Materials provided →
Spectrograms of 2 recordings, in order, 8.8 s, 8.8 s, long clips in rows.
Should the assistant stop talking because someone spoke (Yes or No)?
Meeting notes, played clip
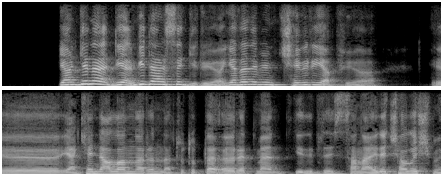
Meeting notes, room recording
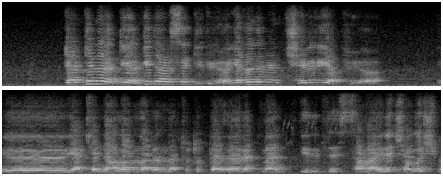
No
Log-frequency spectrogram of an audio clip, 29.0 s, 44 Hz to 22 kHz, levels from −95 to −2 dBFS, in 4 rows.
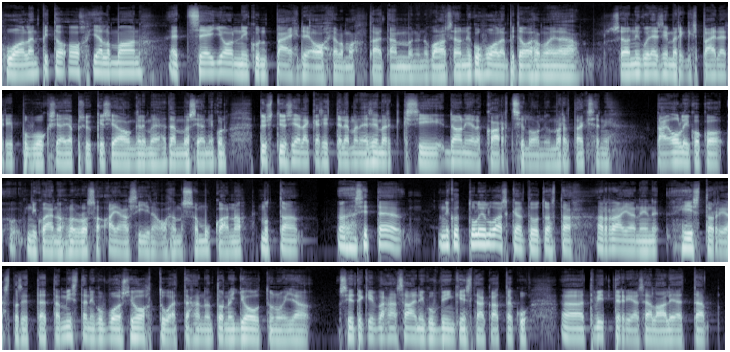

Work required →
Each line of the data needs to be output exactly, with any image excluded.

Written response →
Spectrograms of 2 recordings, in order, 8.8 s, 8.8 s, long clips in rows.
Should the assistant stop talking because someone spoke (Yes or No)?
Meeting notes, played clip
Meeting notes, room recording
No
Log-frequency spectrogram of an audio clip, 29.0 s, 44 Hz to 22 kHz, levels from −95 to −2 dBFS, in 4 rows.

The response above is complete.